  37. 37. Lee M.S.Y., Cau A., Naish D. & Dyke G.J. Sustained miniaturization and anatomical innovation in the dinosaurian ancestors of birds. Science 345, 562–566 (2014). pmid:25082702
  38. 38. Swisher C.C., Wang Y.Q., Wang X.L. & Xu X. Cretaceous age for the feathered dinosaurs of liaoning, China. Nature 400, 58–61 (1999).
  39. 39. Heers A.M., Baier D.B., Jackson B.E. & Dial K.P. Flapping before flight: High resolution, three-dimensional skeletal kinematics of wings and legs during avian development. PLOS ONE 11(4): e0153446. (2016). pmid:27100994
  40. 40. Dial K.P. Wing-assisted incline running and the evolution of flight. Science 299, 402–404 (2003). pmid:12532020
  41. 41. Poore S.O., Sanchezhaiman A. & Goslow G.E. Wing upstroke and the evolution of flapping flight. Nature 387, 799–802 (1997).
  42. 42. Bundle M.W. & Dial K.P. Mechanics of wing-assisted incline running (WAIR). The Journal of Experimental Biology 206, 4553–4564 (2013).
  43. 43. Tobalske B.W. &. Dial K.P. Aerodynamics of wing-assisted incline running in birds. The Journal of Experimental Biology 210, 1742–1751 (2007). pmid:17488937
  44. 44. Hutchinson J. Biomechanical Modeling and Sensitivity Analysis of Bipedal Running Ability. I. Extant Taxa. journal of morphology 262,421–440 (2004). pmid:15352201
  45. 45. Hutchinson J. Biomechanical Modeling and Sensitivity Analysis of Bipedal Running Ability. II. Extant Taxa. journal of morphology 262,441–461 (2004). pmid:15352202
  46. 46. Christiansen P. & Fariña R.A. Mass prediction in theropod dinosaurs. Historical Biology 16, 85–92 (2004).
  47. 47. Zhou Z.H. & Wang X.L. A new species of Caudipteryx from the Yixian Formation of Liaoning, northeast China. Vertebrata PalAsiatica 38, 111–127 (2000).
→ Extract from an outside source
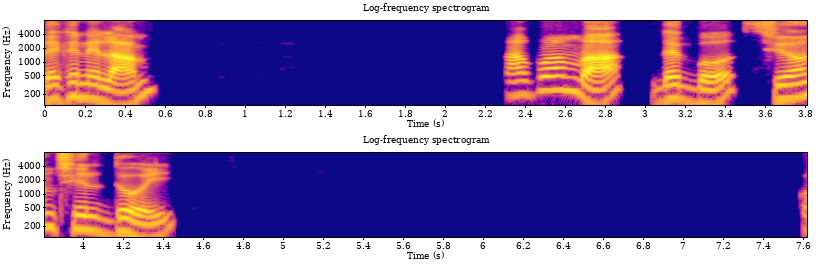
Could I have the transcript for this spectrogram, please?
দেখে নিলাম। তারপর আমরা দেখব সৃজনশীল দুই ক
  48. 48. Zhou Z.H., Wang X.L., Zhang F.C. & Xu X. Important features of Caudipteryx–evidence from two nearly complete new specimens. Vertebrata PalAsiatica 38, 241–254 (2000).
  49. 49. Thomson W.T. & Dahleh M.D. Theory of vibration with applications. (1993).
  50. 50. Wijker J.J. Spacecraft structures (2008).
  51. 51. Wijker J.J. Random vibrations in spacecraft structures design, theory and applications. (2009).
  52. 52. Leissa A.W. Vibration of plates, scientific and technical information division. NASA SP–160 (1969).
  53. 53. Ehrhardt M. & Koprucki T. Multi-band effective mass approximations. Springer.–3–319–01427–2 (2014).
  54. 54. Vakakisi A.F. Normal modes and localization in nonlinear systems. Wiley Series in Nonlinear Science (1996).
  55. 55. Wong W.C., Azid I.A. & Majlis B.Y. Theoretical analysis of stiffness constant and effective mass for a round-folded beam in mems accelerometer. Journal of Mechanical Engineering 57, 517–525 (2011).
  56. 56. Shyy W., Aono H., Chimakurthi S.K., Trizila P., Kang C.K., Cesnik C.E.S. & Liu H. Recent progress in flapping wing aerodynamics and aeroelasticity. Progress in Aerospace Science 46, 284–327 (2010).